The forecast had been for cloudy skies and a chance of mixed rain and snow. Not exactly good news for a fair-weather skate-skier like me. What we got was yet another blue-bird Tahoe day. It was cold enough at the start for some fast conditions, but warmed up to make things a little mushy by the end. (I guess the key here is to ski faster and you'll get good conditions the whole way!)
In addition to attracting talented skiers from all over the country, this race is one of those community events where I feel like I see every local I know: neighbors, friends, co-workers, students. It makes for an enjoyable day, and helps me remember that my goal here is fun, not competition.

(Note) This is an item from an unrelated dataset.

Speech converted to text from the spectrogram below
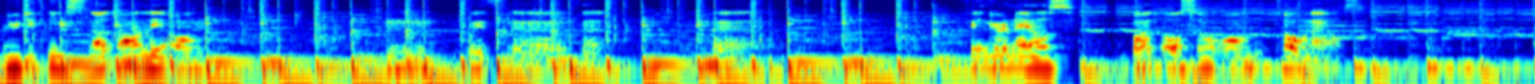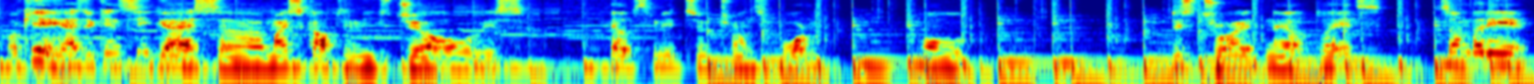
new techniques not only on mm, with uh, the, the fingernails but also on the toenails. Okay, as you can see guys, uh, my sculpting mix gel always helps me to transform all destroyed nail plates. Somebody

The race starts in six different waves. You're assigned to a wave based on your previous finishing time at this race. (If you're a first timer, you have to start in the back.) The fast kids take off first, and each wave has progressively slower skiers until you get to what they call the "party wave." I ended up in my standard wave 4 - somewhere between the real racers and the partiers.
Racers start with their skis in the groomed tracks, and when that wave starts it's double-polling only (no skating) until you get a couple hundred yards out where the tracks end. Then, it's skate like mad through the wide stretch to try to get ahead of as many people as possible before the inevitable bottle-neck that occurs almost immediately. Since I always get my butt kicked at this race I don't take it too seriously. Thus, I always find this mayhem at the start to be terribly fun!
It's crazy to me that the race never really seems to thin out as much as I'd like. For the entire first 10K it seems like I'm knocking skis with people. This isn't a big deal, until you get a klutz like me tangling you up enough to cause a crash.
Aside from the glaring disadvantage that I have ghastly skating technique, this course works well for me mentally. The first 10K is all uphill, which is, of course, where I excel. I pass folks like mad all the way up. By the time I reach the top, all the hard stuff is over with, and I still get 20K of trail to enjoy.
The next 10K is downhill, and the last 10K is rolling. This, of course, is where everyone I passed on the way up kicks my spineless, fraidy-cat, I-suck-at-downhills booty. But the scenery is awesome!
Here's an extremely short clip of the trail. I had a rather tenuous grip on my camera, and knew I was risking a fall by trying to hold a camera and ski pole at the same time, so the footage is sub-par to say the least, but it gives you a little idea of the trail, anyway.
A race like this is a perfect way for me to start the season. It's a killer workout, and a huge exercise in humility. For twenty kilometers I am passed by little girls and old men alike. I was passed at about the 15K mark by a former colleague of mine who is a great skier. I couldn't figure out why she was even behind me in the first place, until I realized she was just pacing her daughter. And I'm not sure, but based on size, her daughter couldn't have been much older that eight. They beat me by 14 minutes.
I had a few good crashes on some of the steeper downhills, but nothing too painful. I actually couldn't help but laugh as I looked both up and down the trail to see skiers everywhere, sprawled pell-mell about the trail, those who remained upright trying to navigate the human obstacle course. Such good fun!
The finish of the race consists of a portion that I like to call "The Ice Luge." After your muscles are quivering from the exhaustion of navigating 30K, the skier is required to negotiate a series of narrow, steep, hairpin turns. If you're like me, about 500 skiers have already come through to scrape the top layers of snow off, and you're left with a scooped-out track of ice. Slowing down? Forget about it. It's so terrifying for me that I always find myself laughing through the whole thing.
Way back up there at the top is the end of the "Ice Luge" section. Notice skiers are still braking hard toward the finish line.
Once you survive that, you pop out onto the wider, downhill stretch across the finish line. This part is much easier because it's wide enough to make turns and slow down. Of course, many skiers think they're home-free and carelessly get up enough speed for an exciting crash. Spectators always have a good time at the finish of this event!
Thanks to Tahoe Nordic SAR for putting on another great year at The Great Race!